The 1940 Census indicates that Philip Ames lived at 119 Leland St. with his wife Madeline; Daughter, Donna (age 7); Son, Alan (age 4); and daughter, Dian (Age 8/12). So Donna would have been 1 to 2 years old in 1934, dating the photo to ca. 1934.
No other Philip Ames lived in Portland during this time.
Philip Linwood Ames has a Family Search ID LKZT-11B
Edith August circa 1936
The envelope this negative was in says, “Mrs. E. August – 16 Salem St, Portland – #322.”
The Portland, Maine, City Directory for 1936 indicates that Adolph J. August and his wife, Edith C. lived at 16 Salem in Portland.

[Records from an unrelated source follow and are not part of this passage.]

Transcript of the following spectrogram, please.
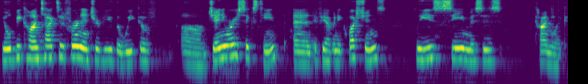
You'll be contacted for an interview the week of uh, January 16th, and if you have any questions, please see Mrs. Keimlich.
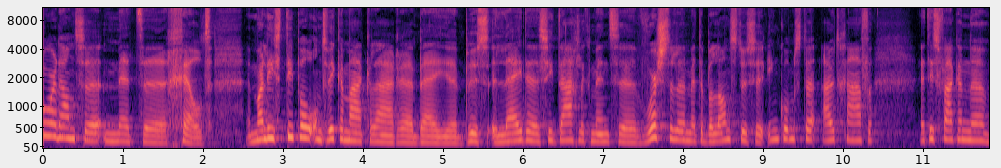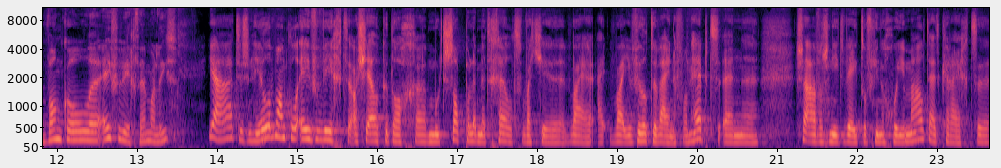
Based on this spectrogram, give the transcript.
Koordansen met uh, geld. Marlies Tiepel, ontwikkelmakelaar uh, bij uh, Bus Leiden, ziet dagelijks mensen worstelen met de balans tussen inkomsten, uitgaven. Het is vaak een wankel evenwicht, hè Marlies? Ja, het is een heel wankel evenwicht als je elke dag uh, moet sappelen met geld wat je, waar, waar je veel te weinig van hebt. En uh, s'avonds niet weet of je een goede maaltijd krijgt. Uh,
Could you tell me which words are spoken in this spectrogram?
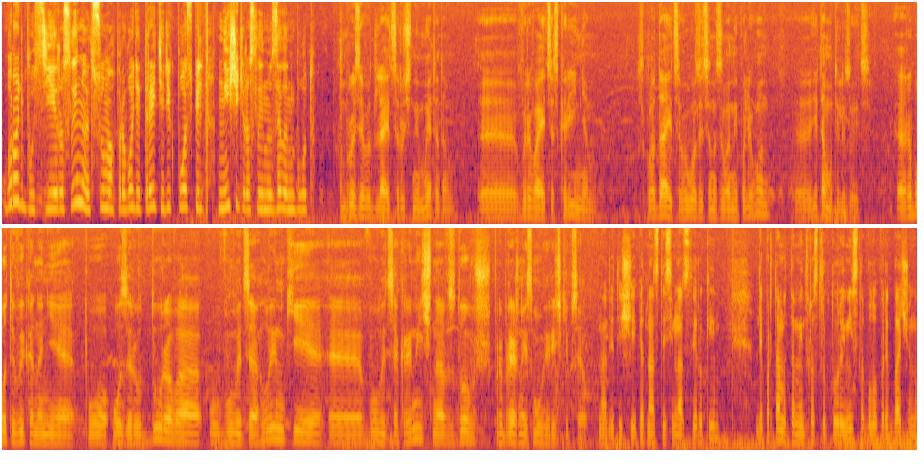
Боротьбу з цією рослиною в Сумах проводять третій рік поспіль. Нищить рослину Зеленбуд. Амброзія виділяється ручним методом, е, виривається з корінням, складається, вивозиться на зелений полігон е, і там утилізується. Е, Роботи виконані по озеру Дурова, у вулиця Глинки, е, вулиця Кринична, вздовж прибережної смуги річки Псел. На 2015-2017 роки департаментом інфраструктури міста було передбачено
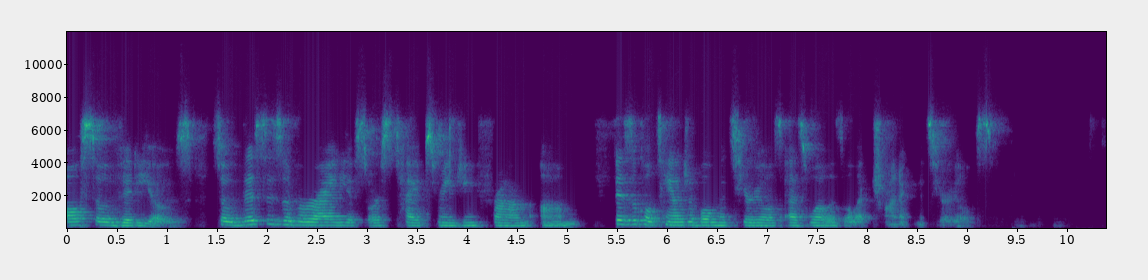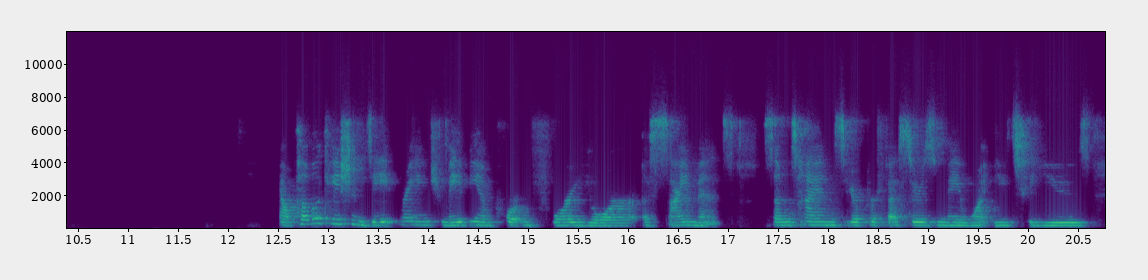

The 1940 Census indicates that Adolph August and his wife Edith were living at 35 Taylor Street. With them is a 9-year-old daughter, Edith, who this appears to be a photograph of.
There is not a profile for Edith August on Family Search. It appears that four trees on Ancestry include Edith in their tree. I will contact them with a link to these photos after it posts to this blog.
No People – Just a Damaged Car
The envelope this negative was in says, “B. Applebaum – 58-60 Howard Ave, Roxbury, MA – #93.”
When I first saw this envelope, I thought how odd that a Roxbury person would have their photos taken in Portland. Then I looked at the photo and realized that it was clearly a photo of a car which recently was in an accident and there were a couple of photos of probably the road where the accident occurred.
A sign on the garage where the car is at says Vesta Batteries. To the left of the Car is a sign which reads “RUSCO.” I don’t know my auto makes, so I don’t know what kind of car it is. If you know, I’d be interested in learning the make/model.
So, it was a good week. Five photos – five people were identified.
[i] The Wight Studio was in Portland, Maine. Many thanks to Ethel Wight’s family for access to and permission to use their great aunt’s collection.